    • I do the same thing and agree about CBS. Also, CBS stopped streaming Person of Interest about halfway through the season. That was upsetting.

  21. There should be also some passion when people produce something. Profits are fundamental but they are not everything. This whole system make the actors to be like puppets and we viewers as well. I definitely only watch a TV series after being confirmed the second season. Not want to waste my time in some crap that is just filling up someone’s pockets, someone that in the end is just a coward that quits at the firs sign of problem!

  22. First, Anthony, I wanted to say great article. Really informative. I was wondering if you could tell where you found your statistics.

  23. I am beginning more and more to pay attention,more carefully as to what .I get so tired of investing 12 to 15
    episodes, and then suddenly its gone. No mention of if its coming back or even if its the final episode.
    Surley when they start a 12 to 14 episode they at the first one know that 12 will be the last one for that
    season. So could they not end it some what with a finish. Its like reading a book and the last page is torn out

  24. this is unacceptable, not to mention idiotic on the part of the networks. none of us “watch tv” anymore, not in the traditional sense. yet, they still try to “measure” popularity using that old definition. no. people hoarde shows. people discover shows. most importantly, people don’t like watching tv anymore. they like watching shows. the fact that networks are killing off works of art (remember “threshold”?) simply because a 90-iq hillbilly is not interested in it proves that this shining genre of motion picture, “the series”, should move to a different platform, one that is less corporate if possible. in turkey, a show got “forcibly finalized” due to political pressures, and now the team is considering contracting some theaters around the country at which to show new episodes they plan to shoot, without the political pressure of tv. they also plan on having the viewers directly fund the production this way. i think tv storytelling has become too good to leave on the laps of these fools.

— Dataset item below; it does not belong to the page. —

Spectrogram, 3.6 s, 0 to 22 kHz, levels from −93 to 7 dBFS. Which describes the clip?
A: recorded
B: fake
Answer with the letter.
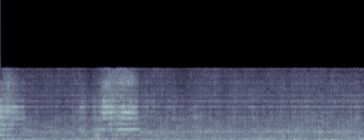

    • I have said basically the same thing. But good shows are getting canceled left and right without really letting people get a feel for them.

  25. I really wish television networks would take into consideration that many people watch shows other ways than just on cable. Now with so many entities to view your favorite shows, like Hulu Plus and Netflix, it’s much easier to watch something in your own time. So many if the shows I watch and love are being canceled due to ratings. But those ratings don’t really reflect what they should. I have also discovered shows after they have ran and been so disappointed to find out they were canceled.